» ACTIVITY
Could you copy exactly the lines below from the one with "Can you transcribe this?" to the one with "pull spoken text from spectrogram", inclusive, leaving out any pictures?

» EXERCISE INPUTS
____
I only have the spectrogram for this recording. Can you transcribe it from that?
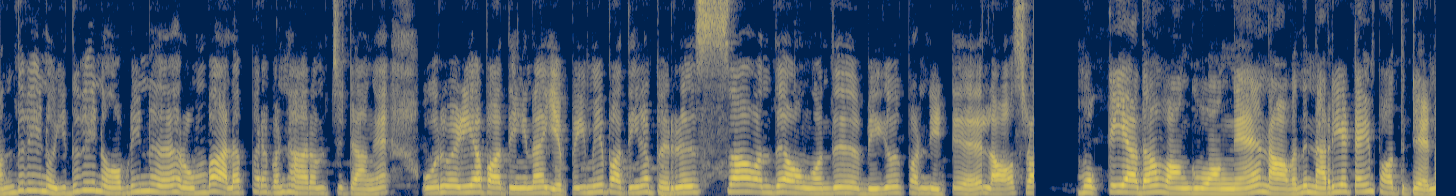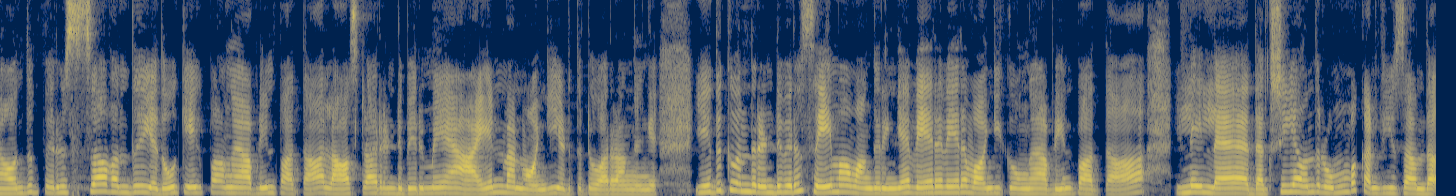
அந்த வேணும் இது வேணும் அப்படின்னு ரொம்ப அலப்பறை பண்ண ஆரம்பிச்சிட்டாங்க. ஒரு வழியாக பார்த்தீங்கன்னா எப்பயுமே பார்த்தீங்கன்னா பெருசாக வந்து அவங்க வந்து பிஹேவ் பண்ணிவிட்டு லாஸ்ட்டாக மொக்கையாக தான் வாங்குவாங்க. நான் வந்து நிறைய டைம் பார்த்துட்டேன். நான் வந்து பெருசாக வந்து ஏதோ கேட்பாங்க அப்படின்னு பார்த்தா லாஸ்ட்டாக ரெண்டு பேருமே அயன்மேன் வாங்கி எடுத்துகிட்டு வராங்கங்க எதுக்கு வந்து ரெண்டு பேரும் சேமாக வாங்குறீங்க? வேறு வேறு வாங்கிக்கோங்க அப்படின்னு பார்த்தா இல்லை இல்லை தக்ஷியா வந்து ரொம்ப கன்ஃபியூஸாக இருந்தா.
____
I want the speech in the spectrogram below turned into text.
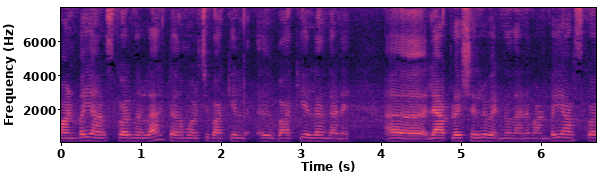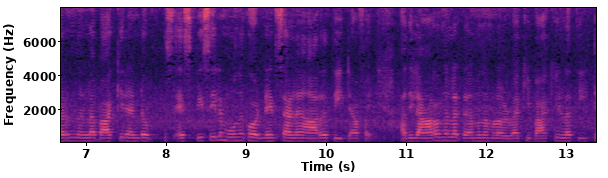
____
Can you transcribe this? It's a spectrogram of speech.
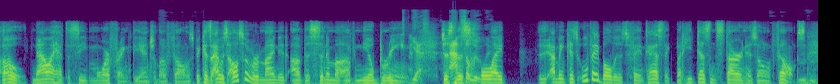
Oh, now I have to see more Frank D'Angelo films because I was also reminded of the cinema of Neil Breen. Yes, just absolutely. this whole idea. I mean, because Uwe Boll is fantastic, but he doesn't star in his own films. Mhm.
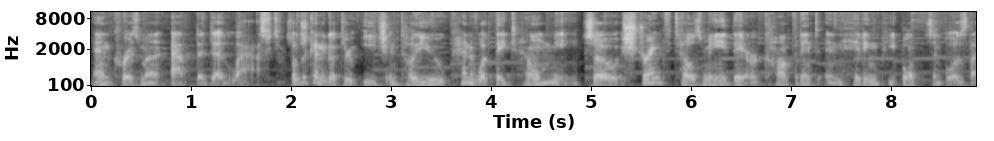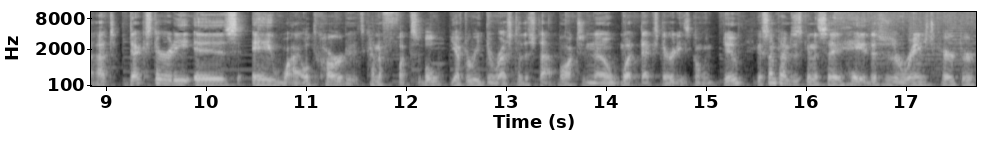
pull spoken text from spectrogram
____
» THE COMPLETED TASK
Can you transcribe this? It's a spectrogram of speech.
Oh, now I have to see more Frank D'Angelo films because I was also reminded of the cinema of Neil Breen. Yes, just absolutely. this whole idea. I mean, because Uwe Boll is fantastic, but he doesn't star in his own films. Mhm.
pull spoken text from spectrogram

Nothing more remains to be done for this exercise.